2. When Reeve says, “I can feel the timelessness out here, the sense of eternity mocking me, pointing out my futile efforts to move through it each day, all day, to gather DNA, to survive myself. It’s a terrible feeling, as if the massive, unforgiving wild is snickering at my uselessness,” do you feel this is existentialist or nihilistic thinking on Reeve’s part because of his traumatic backstory or do you feel that anyone who spends such a large amount of time in such austere wilderness is bound to have such feelings?

3. A Sharp Solitude touches on a variety of issues, but one particular is Montana as a landscape for personal reinvention—particularly for Reeve and in some ways for FBI agent Ali Paige. Do you consider Montana, or even the west in general, a place where people go to find themselves or reinvent themselves? And if not for reinvention, what about escape?

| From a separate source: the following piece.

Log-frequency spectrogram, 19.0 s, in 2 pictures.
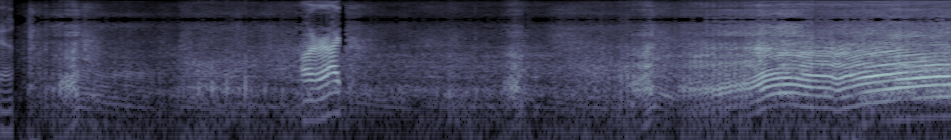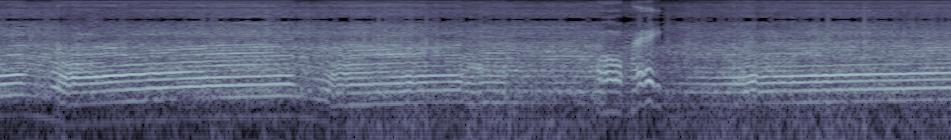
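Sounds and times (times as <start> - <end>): motorcycle engine accelerating: 4.9 - 19.0.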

4. The structure of the novel goes from ‘present’ Thursday and then ‘present’ Friday to returning repeatedly to what really happened on ‘the day before,’ Wednesday. Did this structure work for you and make it more suspenseful or was it confusing?

5. How does Ali’s upbringing in New Jersey affect how she responds to the situation with Reeve? Would Ali have helped him if they didn’t have a child together? If he was a past boyfriend who just needed a favor?

6. The tragic incident from Reeve’s youth brings up issues surrounding one of the most divisive topics in America. Did you find Reeve’s desire to take the middle ground plausible given what had happened to him? Do you find Reeve’s desire to take the middle ground symbolic of a greater need to find a middle ground in the national debate over guns and gun control or simply a survival mechanism for him? Or both?

7. At one point, Ali has an internal observation about a squirrel in her yard and she draws attention to the endless vigilance it takes to survive. Do you agree with her when she refers to the squirrel’s busyness and says, “That’s what it takes to survive – an endless vigilance. Busyness, acquisition, sustenance. And if it’s not food, as it is for the animals, it’s money, security, trust, love, truth, or acceptance. It never ends, the journey to find sustenance, even when you convince yourself you’re seeking something different. It’s really just the same effort in disguise.”

8. After reading the story, do you feel there is a difference between solitude and loneliness? If they are on a continuum, where does solitude end and loneliness begin, and what might be the key to finding the right balance?

9. Were you surprised to find out who killed Anne Marie Johnson? Was her confession completely believable? Why or why not?

10. At the end of the novel, what does the future of Ali and Reeve look like, both individually and as a family unit?